Higher Education is fraught with bullying, but it seems outspoken women are more likely targets than outspoken men. I witnessed one oppressed male Instructor go after an even more oppressed female colleague with psychological bullying. The Instructor was under cyber attack. Some of his former students were constantly belittling him in public and posting terrible comments online, ruining his reputation, but the woman was dealing with workplace mobbing, E-personation and defamation of character. It seems that the man should have had empathy for his embattled colleague. Unfortunately, it was more fun for him to bully the scapegoat.

I have also seen some gay men target outspoken women. Again, this is one minority attacking another. If the woman is a feminist, a writer, they might be targeted online and offline. I have had gay/lesbian friends since I was 18 and for a few years I volunteered for an organization whose staff and pool of volunteers were predominantly LGBT, so when some gay male acquaintances went after me in the early part of the new millennium, I was stunned. I even considered some of these people my friends. Why did they go after me? I think some of them thought I was anti-American, too opinionated or perhaps they did not like the Impeach Bush sign on my balcony. (Also, I have been dealing with libel on the Internet for some time and this has been a trigger for some of the bullying.)

In 2009 one male acquaintance told me that the group who had targeted me were calling themselves the Gay Mafia. I thought, "Is he joking? Is there such a thing?" He sounded very sincere. [The real villains that came after me ages ago in Idaho are white, rightwing extremists (some are John Birchers) and CINOs. Now these people will not soil their hands by directly harassing me when they can manipulate the oppressed who seem to gleefully take part.]

The antipathy towards women with opinions becomes even more evident when you go online. From anonymous posts on the Internet to bigoted articles dressed up as jest, women are targets. The excerpt below is from a letter to The Stranger Newspaper. "When you publish articles condemning misogyny and then organize social events for people telling your female writers to go kill themselves, it's tough to believe your job is not just to cash in on human misery while pretending to care."  http://slog.thestranger.com/categories/teh_internets/page3.html

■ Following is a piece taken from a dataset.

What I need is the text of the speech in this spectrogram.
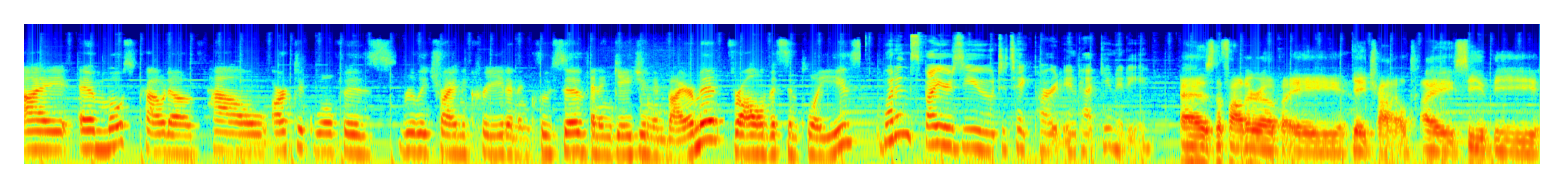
I am most proud of how Arctic Wolf is really trying to create an inclusive and engaging environment for all of its employees. What inspires you to take part in Pack Unity? As the father of a gay child, I see the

It's not just men however. Some women bully other women, which is yet another instance of the oppressed going after the oppressed. They know that going after men will be unpopular, but they can put their claws into another woman with few repercussions. This is a very simple example of bullying. One day at work I was dressed in leggings and a very long over-shirt, which was somewhat different than what I usually wore. As I was exiting the workroom, I overheard one female colleague say, "Maybe she is looking to have some fun." The other female snickered. I have never heard them make catty remarks or sexual innuendo about the way my male counterparts have dressed. These two conservative women have also indulged in very cruel psychological bullying in meetings and around the office in general. (Unfortunately this behavior has even spread to some of the female student workers.) Over several years at this same workplace, a couple of other conservative female colleagues sabotaged my work, set me up to fail, as well as spread ridicule and malicious gossip about me to other departments on campus, making it impossible for me to create new friendships. (Social isolation.) Also, because of the slander, my chances of transfer were nil. These are women attacking other women; the oppressed going after each other; the snake eating its' own tail.

Unlike the oppressed teenager in the film, we must not attack our peers. We must stand up to the real oppressors, the manipulators, the cons, the bullies, the rightwing extremists that just watch us duke it out while they sit back in their fraternal country clubs.

*I Against I is the name of an LP/CD by the fabulous band, Bad Brains.